Amnesty International Ghana, in collaboration with the Ghana Education Service (GES), has launched a project aimed at ending Sexual and Gender-based Violence (SGBV) in junior and senior high schools in the Eastern Region.
The project, rolled out in New Juaben North and South municipalities, seeks to raise public awareness on issues constituting sexual violence in schools and how to identify such acts.
It also aims to create a victim support system to handle matters of sexual harassment in the schools.
Sixty students (including boys) and 20 teachers were selected from five senior and junior high schools and taken through training to become focal persons for the crusade.
Mr Samuel Agbotsey, the Campaign and Fundraising Coordinator, Amnesty International Ghana, in an interview with the GNA about the scheme, said a similar one had already been launched in universities and other tertiary institutions.
One of the most vulnerable groups, who suffer SGBV in Ghana, are girls in schools and reports abound of teachers and male students being the main perpetrators.
However, Mr Agbotsey said in many instances, such cases went unreported, adding: “Even when reported they are not properly dealt with.”
He attributed the trend to the lack of support systems to address school-based sexual violence, which largely contributed to limiting the confidence of girls to report such incidences.
To address the rising trend of sexual abuse, he said schoolboys had also been chosen to participate fully in the project as ambassadors to champion ending sexual violence in schools.
Mr Agbotsey expressed the belief that the move would ultimately shape boys’ understanding of the need for gender balance in Ghana’s socio-economic development process.

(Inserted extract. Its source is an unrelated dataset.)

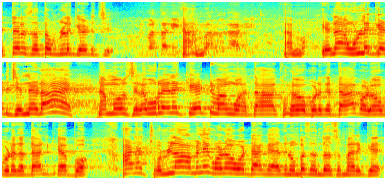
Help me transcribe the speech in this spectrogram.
எத்தனை சத்தம் உள்ள கேட்டுச்சு. இப்படி ஆமாம் ஏன்னா உள்ளே கேட்டுச்சு என்னடா? நம்ம ஒரு சில ஊர்ல எல்லாம் கேட்டு வாங்குவோம். அத்தா குழவை போடுங்கத்தா குழவை போடுங்கத்தான்னு கேட்போம். ஆனால் சொல்லாமலே குழவை போட்டாங்க. அது ரொம்ப சந்தோஷமா இருக்கு.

The SGBV project is part of a broad campaign championed by the international rights body in both tertiary education institutions and basic schools in Ghana with funding from the French Embassy in Ghana.